Tend to faith, family and food in the kitchen

ANALYSIS/OPINION: It’s time, folks. It’s time to celebrate our moms’ and our grandmas’ kitchens with

It’s time, folks.

It’s time to celebrate our moms’ and our grandmas’ kitchens with comfort food.

Why such a proposition as this time? Well, if more of the financiers of the hell-raisers turning our streets into violent pathways of anti-ism, the protesters would be too busy to drum up anger.

Perhaps even The Donald and Uncle Joe would have been kinder and gentler to each had they been prepping a digestible meal for Chris Wallace — digestible, for sure, being the operative word. They then would have been able to say grace, break bread together and spoon feed the audience. Instead, antacids and other tummy soothers were on the post-debate menu.

2020, it seems, is the year of upsetting apple carts, by any means necessary, which is why it’s time to take a leap.

Redirect that energy, soothe the soul.

Get in the kitchen, boil a pot of potatoes, peel them, add milk and butter, and whip away for you and your family. If that sounds too simple that’s because it is, and that’s why mashed potatoes is considered a “comfort food.”

Lord knows we need more comfort.

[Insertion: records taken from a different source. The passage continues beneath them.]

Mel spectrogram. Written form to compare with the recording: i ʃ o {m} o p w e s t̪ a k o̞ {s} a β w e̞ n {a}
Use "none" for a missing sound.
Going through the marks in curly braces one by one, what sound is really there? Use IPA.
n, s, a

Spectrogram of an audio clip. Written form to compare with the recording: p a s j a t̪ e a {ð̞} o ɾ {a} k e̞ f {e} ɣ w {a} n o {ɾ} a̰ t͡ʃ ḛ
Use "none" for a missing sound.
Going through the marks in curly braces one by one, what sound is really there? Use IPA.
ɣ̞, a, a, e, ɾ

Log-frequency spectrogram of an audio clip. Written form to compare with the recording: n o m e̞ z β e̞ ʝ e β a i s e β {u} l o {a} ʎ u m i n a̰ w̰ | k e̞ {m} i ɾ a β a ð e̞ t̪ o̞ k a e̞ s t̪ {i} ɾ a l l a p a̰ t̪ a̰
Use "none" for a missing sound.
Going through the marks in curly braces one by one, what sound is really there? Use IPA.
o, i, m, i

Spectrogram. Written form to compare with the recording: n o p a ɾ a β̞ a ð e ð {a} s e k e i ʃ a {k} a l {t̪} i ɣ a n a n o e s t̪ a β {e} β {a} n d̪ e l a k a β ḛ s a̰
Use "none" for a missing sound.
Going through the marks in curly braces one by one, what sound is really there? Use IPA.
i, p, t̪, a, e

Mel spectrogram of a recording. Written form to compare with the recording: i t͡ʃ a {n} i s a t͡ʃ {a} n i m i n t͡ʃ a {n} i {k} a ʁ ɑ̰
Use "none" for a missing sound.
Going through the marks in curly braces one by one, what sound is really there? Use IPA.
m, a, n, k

To many, home cooking is a foreign concept. To some, Door Dash and Uber Eats are BFFs, and to still others, home cooking means anything edible that can be nuked in your oven of choice — the microwave — especially during the pandemic.

People have lost loved ones, their jobs, their income, their access to a familiar house of worship.

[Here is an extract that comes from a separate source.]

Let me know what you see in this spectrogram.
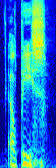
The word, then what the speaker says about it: Elpis: Elpis? – That's the one we're looking at, right? – Yep. – Yeah. – Elpis.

Sure, food stamps, food kitchens and good Samaritans are trying to put food on the tables for those in need. Bread for the World, the Red Cross, the Salvation Army and Feeding America are feeding the tummies and souls of countless people around the globe (and we should continue blessing them).

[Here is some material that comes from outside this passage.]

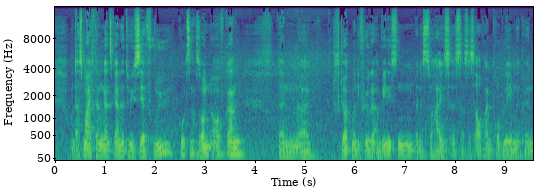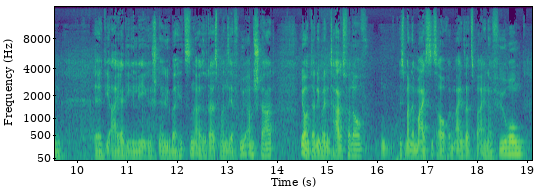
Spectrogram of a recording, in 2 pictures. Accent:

This time of year, too, is harvest time — when farms allow people to glean what’s often referred to a produce #2, which sometimes includes carrots, leafy vegetables and pumpkins that aren’t perfectly shaped. And, yes, potatoes. (If you’re in or near the D.C. area, check with Miller Farms in Clinton, Maryland, I’ve often gleaned there.)

During these COVID-19 times, the kitchen may be serving as the classroom, an office or Zoom central.

So be it.

The kitchen is still the heart of the home, where we nourish the human needs of faith, family and food.

Get busy.

Deborah Simmons can be contacted at [email protected]

Sign up for Daily Opinion Newsletter

Source Article